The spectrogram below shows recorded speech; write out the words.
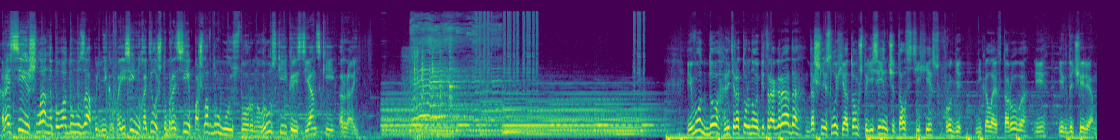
Россия шла на поводу у западников, а Есенину хотелось, чтобы Россия пошла в другую сторону, в русский крестьянский рай. И вот до литературного Петрограда дошли слухи о том, что Есенин читал стихи супруги Николая II и их дочерям.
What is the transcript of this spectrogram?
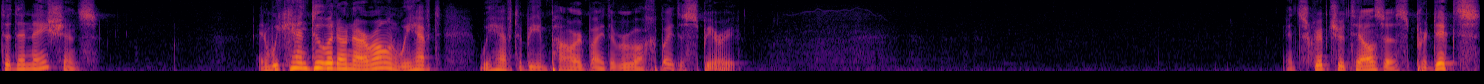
to the nations. And we can't do it on our own. We have we have to be empowered by the Ruach, by the Spirit. And Scripture tells us, predicts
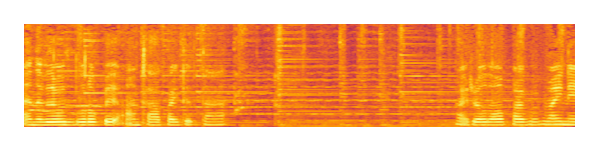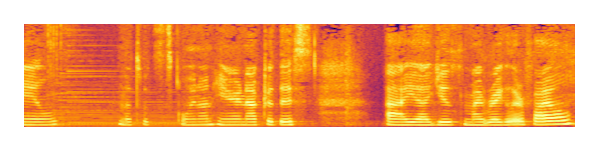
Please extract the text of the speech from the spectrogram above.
and if there was a little bit on top, I did that. I drilled all five of my nails. that's what's going on here. And after this, I uh, used my regular file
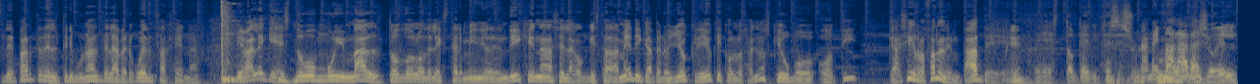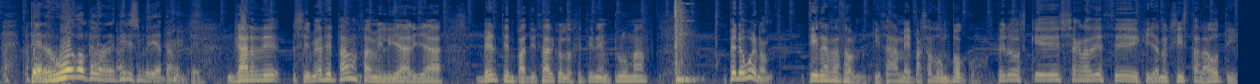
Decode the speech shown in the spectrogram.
De parte del Tribunal de la Vergüenza Ajena. Que vale que estuvo muy mal todo lo del exterminio de indígenas en la conquista de América, pero yo creo que con los años que hubo OTI, casi rozan el empate, ¿eh? Esto que dices es una animalada, Joel. Te ruego que lo retires inmediatamente. Garde, se me hace tan familiar ya verte empatizar con los que tienen pluma. Pero bueno, Tienes razón, quizá me he pasado un poco, pero es que se agradece que ya no exista la OTI.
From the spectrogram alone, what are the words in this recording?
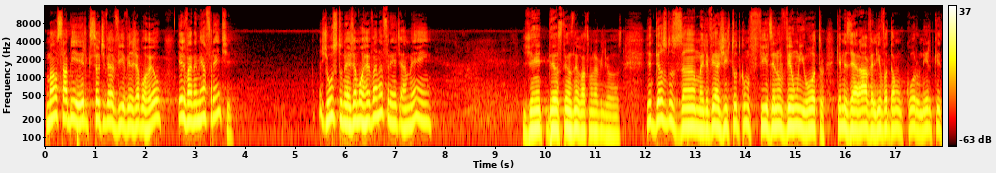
Mal sabe ele que se eu estiver vivo e ele já morreu, ele vai na minha frente. Justo, né? Já morreu, vai na frente. Amém. Gente, Deus tem uns negócios maravilhosos. Deus nos ama, Ele vê a gente tudo como filhos, Ele não vê um e outro, que é miserável ali, vou dar um couro nele, porque,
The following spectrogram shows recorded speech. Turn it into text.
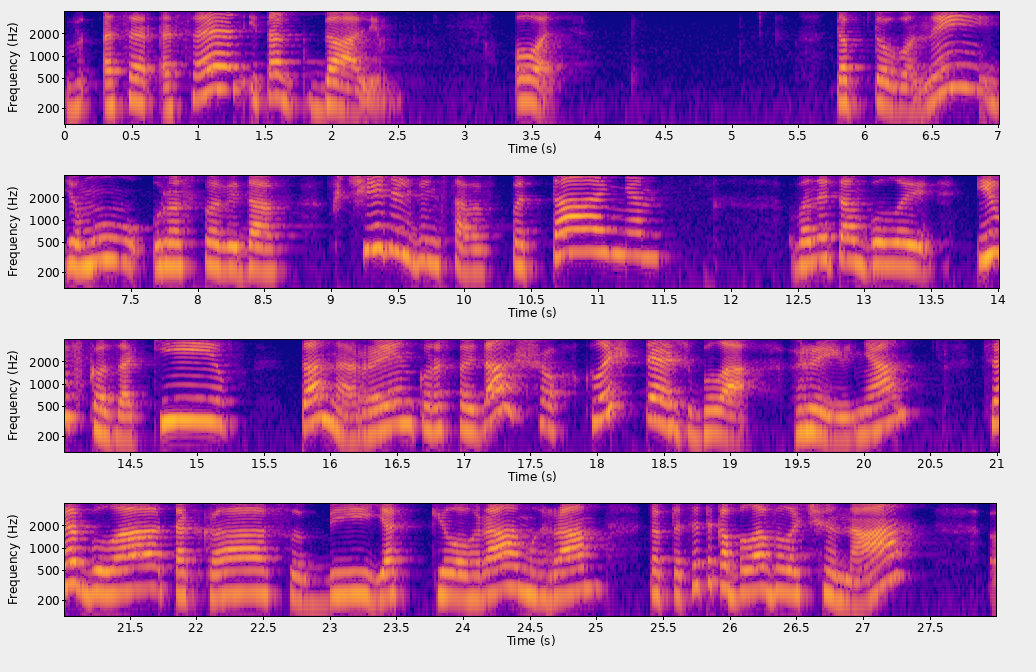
в СРСР і так далі. Ось. Тобто вони йому розповідав вчитель, він ставив питання. Вони там були і в козаків, та на ринку. Розповідав, що колись теж була гривня. Це була така собі, як кілограм, грам. Тобто це така була величина е,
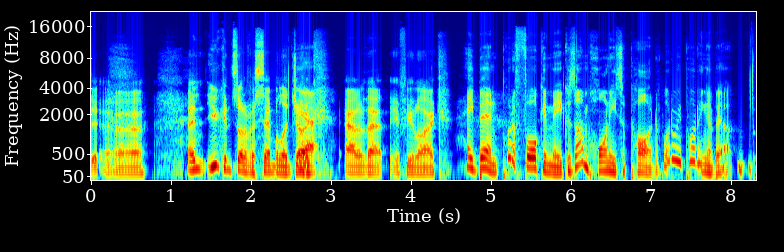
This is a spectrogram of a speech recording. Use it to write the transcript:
Uh, and you can sort of assemble a joke out of that if you like. Hey Ben, put a fork in me because I'm horny to pod. What are we potting about?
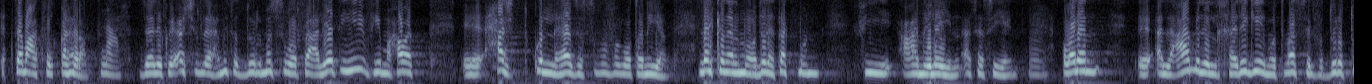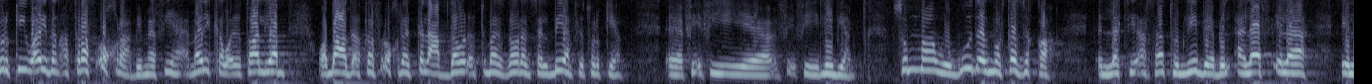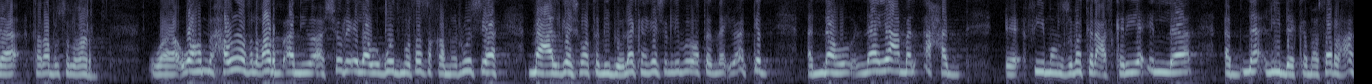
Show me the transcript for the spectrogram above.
اجتمعت في القاهرة. نعم. ذلك يؤشر لاهميه الدور المصري وفعاليته في محاولة آه، حشد كل هذه الصفوف الوطنية. لكن المعضلة تكمن في عاملين أساسيين. اولا آه، العامل الخارجي المتمثل في الدور التركي وأيضا أطراف أخرى بما فيها أمريكا وإيطاليا وبعض الاطراف الاخرى تلعب دور تمارس دورا سلبيا في تركيا آه، في في في, في ليبيا. ثم وجود المرتزقة التي أرسلتهم ليبيا بالألاف إلى إلى طرابلس الغرب. وهم يحاولون في الغرب أن يؤشروا إلى وجود مرتزقه من روسيا مع الجيش الوطني الليبي ولكن الجيش الليبي الوطني لا يؤكد أنه لا يعمل أحد آه، في منظومته العسكرية إلا أبناء ليبيا كما صرح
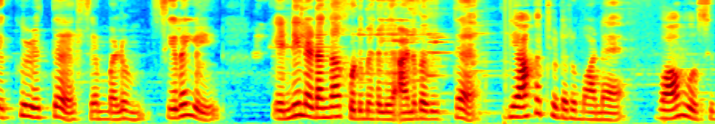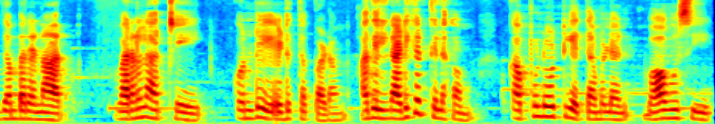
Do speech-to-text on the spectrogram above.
செக்குழுத்த செம்மலும் சிறையில் எண்ணிலடங்கா கொடுமைகளை அனுபவித்த தியாகச் சுடருமான வாவு சிதம்பரனார் வரலாற்றை கொண்டு எடுத்த படம். அதில் நடிகர் திலகம் கப்பலோட்டிய தமிழன் வஉசி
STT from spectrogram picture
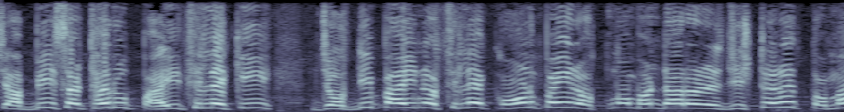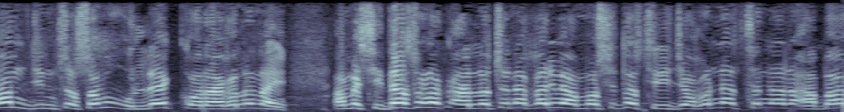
চাবি সেঠার পাইলে কি যদি পাই নথিলে কোণ পাই রত্নভণ্ডার রেজিষ্টরে তমাম জিনিস সব উল্লেখ করাগলা না আমি সিধাসলখ আলোচনা করি আমার সহ শ্রী জগন্নাথ সেনার আবাহ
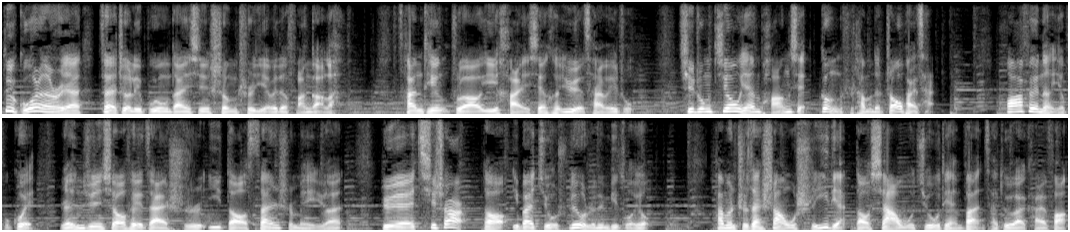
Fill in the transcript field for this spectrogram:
对国人而言，在这里不用担心生吃野味的反感了。餐厅主要以海鲜和粤菜为主，其中椒盐螃蟹更是他们的招牌菜。花费呢也不贵，人均消费在十一到三十美元，约七十二到一百九十六人民币左右。他们只在上午十一点到下午九点半才对外开放，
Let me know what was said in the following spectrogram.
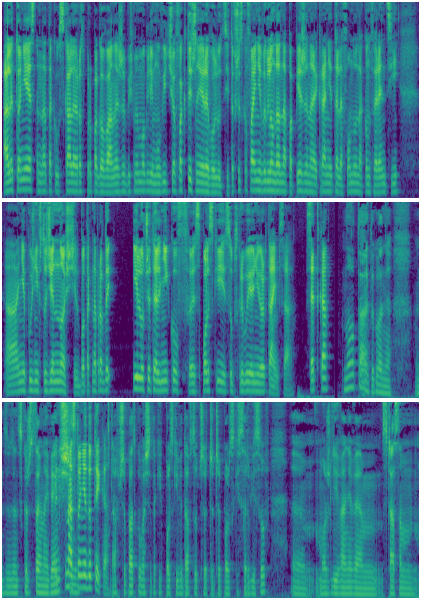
ale to nie jest na taką skalę rozpropagowane, żebyśmy mogli mówić o faktycznej rewolucji. To wszystko fajnie wygląda na papierze, na ekranie telefonu, na konferencji, a nie później w codzienności, bo tak naprawdę ilu czytelników z Polski subskrybuje New York Timesa? Setka? No tak, dokładnie. Więc, więc skorzystają najwięksi. Więc nas to nie dotyka. A w przypadku właśnie takich polskich wydawców czy, czy, czy polskich serwisów, możliwe, nie wiem, z czasem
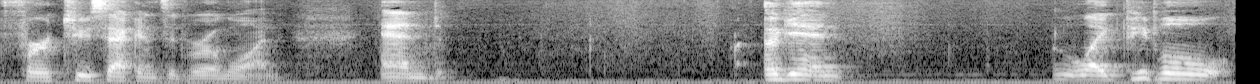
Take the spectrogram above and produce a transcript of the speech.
for two seconds in Rogue One, and again, like people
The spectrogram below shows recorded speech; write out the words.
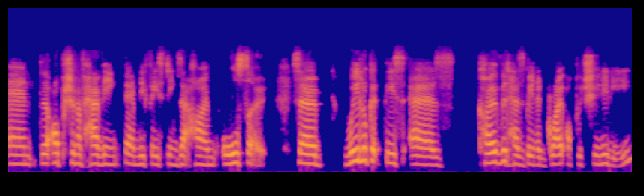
and the option of having family feastings at home also. So we look at this as COVID has been a great opportunity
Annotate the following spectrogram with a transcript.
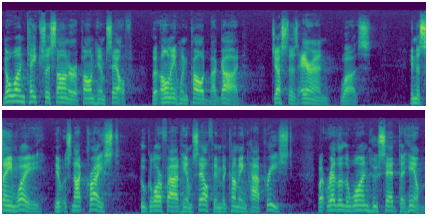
No one takes this honor upon himself, but only when called by God, just as Aaron was. In the same way, it was not Christ who glorified himself in becoming high priest but rather the one who said to him,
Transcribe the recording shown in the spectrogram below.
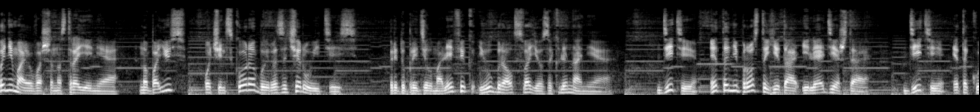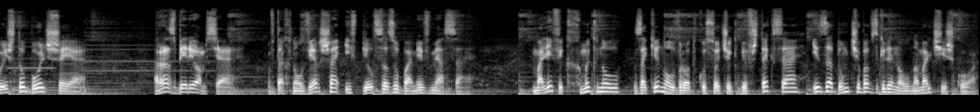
Понимаю ваше настроение, но боюсь, очень скоро вы разочаруетесь», предупредил Малефик и убрал свое заклинание. «Дети – это не просто еда или одежда. Дети – это кое-что большее». «Разберемся», – вдохнул Верша и впился зубами в мясо. Малефик хмыкнул, закинул в рот кусочек бифштекса и задумчиво взглянул на мальчишку.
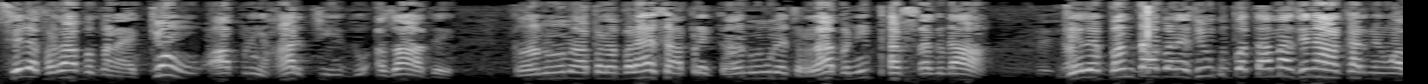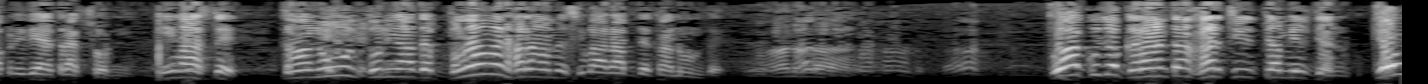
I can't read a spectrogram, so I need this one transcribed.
صرف رب بنائے، کیوں اپنی ہر چیز آزاد ہے؟ قانون اپنا بنایا سا، اپنے قانون رب نہیں پھس سکتا جیلے بندہ بنے سی کو پتا میں زنا کرنے، ہوں اپنی رعایت رکھ چھوڑنی۔ ای واسطے قانون دنیا دے بلاون حرام ہے سوا رب دے قانون دے۔ تو آپ کو جو گرانٹا ہر چیز پہ مل جائیں کیوں؟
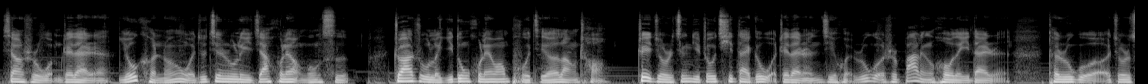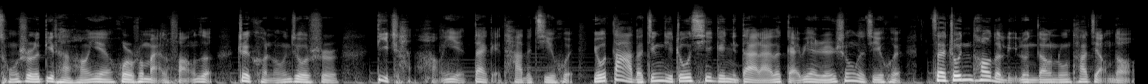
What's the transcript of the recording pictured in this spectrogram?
像是我们这代人，有可能我就进入了一家互联网公司，抓住了移动互联网普及的浪潮，这就是经济周期带给我这代人的机会。如果是八零后的一代人，他如果就是从事了地产行业，或者说买了房子，这可能就是。地产行业带给他的机会，由大的经济周期给你带来的改变人生的机会，在周金涛的理论当中，他讲到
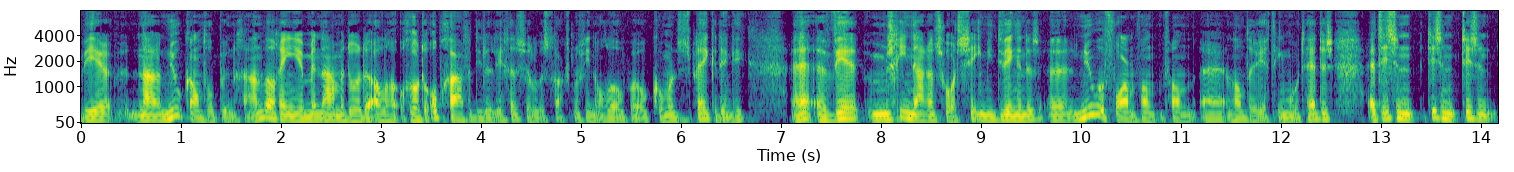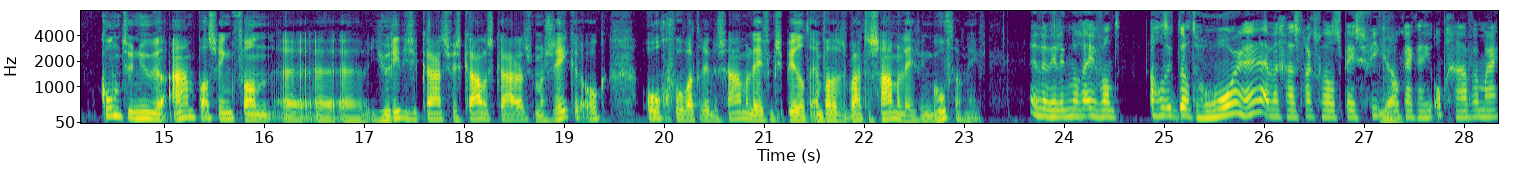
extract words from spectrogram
weer naar een nieuw kantelpunt gaan. Waarin je met name door de alle grote opgaven die er liggen... zullen we straks misschien nog over ook komen te spreken, denk ik... Uh, weer misschien naar een soort semi-dwingende uh, nieuwe vorm van, van landinrichting moet. Hè. Dus het is een, het is een, het is een continue aanpassing van juridische kaders, fiscale kaders... maar zeker ook oog voor wat er in de samenleving speelt... en wat het, waar de samenleving behoefte aan heeft. En dan wil ik nog even, want als ik dat hoor... Hè, en we gaan straks wel specifieker ja. ook kijken naar die opgave... maar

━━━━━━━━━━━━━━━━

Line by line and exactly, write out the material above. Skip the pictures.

- [RESPONSE FOR THIS EXERCISE]:
The spectrogram below shows recorded speech; write out the words.
Россия шла на поводу у западников, а Есенину хотелось, чтобы Россия пошла в другую сторону, в русский крестьянский рай. И вот до литературного Петрограда дошли слухи о том, что Есенин читал стихи супруги Николая II и их дочерям.
What is the transcript of this spectrogram?
to the nations. And we can't do it on our own. We have we have to be empowered by the Ruach, by the Spirit. And Scripture tells us, predicts
Please extract the text of the speech from the spectrogram above.
and if there was a little bit on top, I did that. I drilled all five of my nails. that's what's going on here. And after this, I uh, used my regular file
Decode the speech shown in the spectrogram.
De parte del Tribunal de la Vergüenza Ajena. Que vale que estuvo muy mal todo lo del exterminio de indígenas en la conquista de América, pero yo creo que con los años que hubo OTI, casi rozan el empate, ¿eh? Esto que dices es una animalada, Joel. Te ruego que lo retires inmediatamente. Garde, se me hace tan familiar ya verte empatizar con los que tienen pluma. Pero bueno, Tienes razón, quizá me he pasado un poco, pero es que se agradece que ya no exista la OTI.
From the spectrogram alone, what are the words in this recording?
Mal sabe ele que se eu estiver vivo e ele já morreu, ele vai na minha frente. Justo, né? Já morreu, vai na frente. Amém. Gente, Deus tem uns negócios maravilhosos. Deus nos ama, Ele vê a gente tudo como filhos, Ele não vê um e outro, que é miserável ali, vou dar um couro nele, porque,
The following spectrogram shows recorded speech. Turn it into text.
в СРСР і так далі. Ось. Тобто вони йому розповідав вчитель, він ставив питання. Вони там були і в козаків, та на ринку. Розповідав, що колись теж була гривня. Це була така собі, як кілограм, грам. Тобто це така була величина е,
This is a spectrogram of a speech recording. Use it to write the transcript:
Uh, and you can sort of assemble a joke out of that if you like. Hey Ben, put a fork in me because I'm horny to pod. What are we potting about?
Show me the transcript for the spectrogram above.
اجتمعت في القاهرة. نعم. ذلك يؤشر لاهميه الدور المصري وفعاليته في محاولة آه، حشد كل هذه الصفوف الوطنية. لكن المعضلة تكمن في عاملين أساسيين. اولا آه، العامل الخارجي المتمثل في الدور التركي وأيضا أطراف أخرى بما فيها أمريكا وإيطاليا وبعض الاطراف الاخرى تلعب دور تمارس دورا سلبيا في تركيا آه، في في في, في ليبيا. ثم وجود المرتزقة التي أرسلتهم ليبيا بالألاف إلى إلى طرابلس الغرب. وهم يحاولون في الغرب أن يؤشروا إلى وجود مرتزقه من روسيا مع الجيش الوطني الليبي ولكن الجيش الليبي الوطني لا يؤكد أنه لا يعمل أحد آه، في منظومته العسكرية إلا أبناء ليبيا كما صرح
Do speech-to-text on the spectrogram above.
செக்குழுத்த செம்மலும் சிறையில் எண்ணிலடங்கா கொடுமைகளை அனுபவித்த தியாகச் சுடருமான வாவு சிதம்பரனார் வரலாற்றை கொண்டு எடுத்த படம். அதில் நடிகர் திலகம் கப்பலோட்டிய தமிழன் வஉசி
STT from spectrogram picture
চাবি সেঠার পাইলে কি যদি পাই নথিলে কোণ পাই রত্নভণ্ডার রেজিষ্টরে তমাম জিনিস সব উল্লেখ করাগলা না আমি সিধাসলখ আলোচনা করি আমার সহ শ্রী জগন্নাথ সেনার আবাহ
Fill in the transcript field for this spectrogram:
对国人而言，在这里不用担心生吃野味的反感了。餐厅主要以海鲜和粤菜为主，其中椒盐螃蟹更是他们的招牌菜。花费呢也不贵，人均消费在十一到三十美元，约七十二到一百九十六人民币左右。他们只在上午十一点到下午九点半才对外开放，
Let me know what was said in the following spectrogram.
ale to nie jest na taką skalę rozpropagowane, żebyśmy mogli mówić o faktycznej rewolucji. To wszystko fajnie wygląda na papierze, na ekranie telefonu, na konferencji, a nie później w codzienności, bo tak naprawdę ilu czytelników z Polski subskrybuje New York Timesa? Setka? No tak, dokładnie. Więc, więc skorzystają najwięksi. Więc nas to nie dotyka. A w przypadku właśnie takich polskich wydawców czy, czy, czy polskich serwisów, możliwe, nie wiem, z czasem
Take the spectrogram above and produce a transcript of the speech.
for two seconds in Rogue One, and again, like people
The spectrogram below shows recorded speech; write out the words.
and the option of having family feastings at home also. So we look at this as COVID has been a great opportunity
Annotate the following spectrogram with a transcript.
No one takes this honor upon himself, but only when called by God, just as Aaron was. In the same way, it was not Christ who glorified himself in becoming high priest but rather the one who said to him,
Transcribe the recording shown in the spectrogram below.
Понимаю ваше настроение, но боюсь, очень скоро вы разочаруетесь», предупредил Малефик и убрал свое заклинание. «Дети – это не просто еда или одежда. Дети – это кое-что большее». «Разберемся», – вдохнул Верша и впился зубами в мясо. Малефик хмыкнул, закинул в рот кусочек бифштекса и задумчиво взглянул на мальчишку.
I can't read a spectrogram, so I need this one transcribed.
صرف رب بنائے، کیوں اپنی ہر چیز آزاد ہے؟ قانون اپنا بنایا سا، اپنے قانون رب نہیں پھس سکتا جیلے بندہ بنے سی کو پتا میں زنا کرنے، ہوں اپنی رعایت رکھ چھوڑنی۔ ای واسطے قانون دنیا دے بلاون حرام ہے سوا رب دے قانون دے۔ تو آپ کو جو گرانٹا ہر چیز پہ مل جائیں کیوں؟
What's the transcript of the recording pictured in this spectrogram?
像是我们这代人，有可能我就进入了一家互联网公司，抓住了移动互联网普及的浪潮，这就是经济周期带给我这代人的机会。如果是八零后的一代人，他如果就是从事了地产行业，或者说买了房子，这可能就是。地产行业带给他的机会，由大的经济周期给你带来的改变人生的机会，在周金涛的理论当中，他讲到
extract words from spectrogram
weer naar een nieuw kantelpunt gaan. Waarin je met name door de alle grote opgaven die er liggen... zullen we straks misschien nog over ook komen te spreken, denk ik... Uh, weer misschien naar een soort semi-dwingende uh, nieuwe vorm van, van landinrichting moet. Hè. Dus het is een, het is een, het is een continue aanpassing van juridische kaders, fiscale kaders... maar zeker ook oog voor wat er in de samenleving speelt... en wat het, waar de samenleving behoefte aan heeft. En dan wil ik nog even, want als ik dat hoor... Hè, en we gaan straks wel specifieker ja. ook kijken naar die opgave... maar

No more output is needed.